Tween moppet Rachel Crow does a really interesting, torchy version of “I Want It That Way.” Would you like to freak out a little bit? Contemplate this: “I Want It That Way” was released before Rachel Crow was born. I’ll be right here when you’re ready to continue with this.
Back? Great. I’m going to breeze through some of the people who didn’t make too much of an impression:
• 2 Squar’d do a lite-R&B version of “Bohemian Rhapsody,” and their interview package is scored to “Sisters Are Doing It for Themselves.” “Sisters Are Doing It for Themselves”: the choice of unimaginative music directors since 1986.
• Leroy Bell has a lovely, understated tone, but it’s so understated I fear he’ll be going home. But he will live to be 140 and will have better arms than me the whole time, so I’m not worried about Leroy.
• Illusion Confusion’s song is intercut with their interview, which is the producers’ way of saying, “Don’t get too attached to these guys.”
• Marcus Canty is making it through and that’s that. He’s exactly the kind of person a show like this needs. Not much more to say.
• Tiah Tolliver continues to have a very shiny mouth area, and the sounds that issue forth from it continue to underwhelm. But Simon loves her, and there’s no Mariah Carey to disagree with him (and she wouldn’t anyway), so Tiah’s a shoo-in.
Tiger Budbill is underemployed as a wedding D.J. and has managed to delay the foreclosure of his home for a couple of months. Tiger Budbill is the 99 percent. He serves up some Billy Vera realness in his vocal, and I like him, but oh I worry. I think it’s either him or Josh Krajcik, and the prospect of a mid-season makeover of the latter is too tantalizing a prospect for the producers to refuse.
Christa Collins tells us that she was the first vocalist signed to Disney Records, which went on to discover Britney Spears and Christina Aguilera. She walked away from the limelight at 16 because it was too much work, and now she wants back in, presumably because she now knows what “too much work” means. Christa sings a show-tuney version of Radiohead’s “No Surprises.” Let me say this: To see a former child star in elaborate makeup on a big, splashy TV show performing a song about bringing down the government at this particular moment in history is just somehow totally right. It’s the inverse of Whitney Houston singing the National Anthem during the first Gulf War.
And now, the franken-group put together by the producers: InTENsity! Because there are TEN of them! Because enormous groups of children are popular now!
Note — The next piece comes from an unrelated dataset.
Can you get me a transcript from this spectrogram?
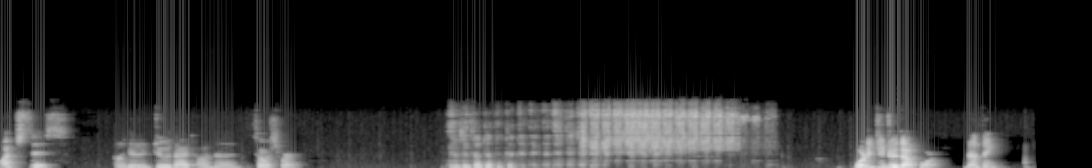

Who are your eight favorite members of InTENsity? It’s kind of a Gap Kids Polyphonic Spree situation as they tear into a mash-up of “That’s Not My Name” and “You Make My Dreams.” Totally infectious and cute, but I have one note: The song is “That’s NOT My Name,” but the kids say their own, actual names in it: “They call me Nick!” “They call me Audra!” “They call me Bris’Leigh!” (Note: There are a lot of children here, and I might not be 100 percent solid on all their names.)
Meth Guy is last, and his vocal is decent enough, but I am mesmerized by how super-methy his physical affect is. Are we sure this isn’t some elaborate Christian Bale performance?
All right, my friends: Would you like to make it interesting? On Tuesday, the top sixteen will be revealed (in the slowest, most excruciating way possible), and I will now reveal my predictions. You may do the same in the comments! It’s what I call interactive media! No wagering, please.
Elaine Gibbs. Or Stacy Francis. Or Tiger Budbill. Honestly, I don’t know. But I’m certain that the ones in this category who don’t make it are finished because this was their last chance.
I’m probably wrong. I thought Lone Star was going to be huge. See you Tuesday!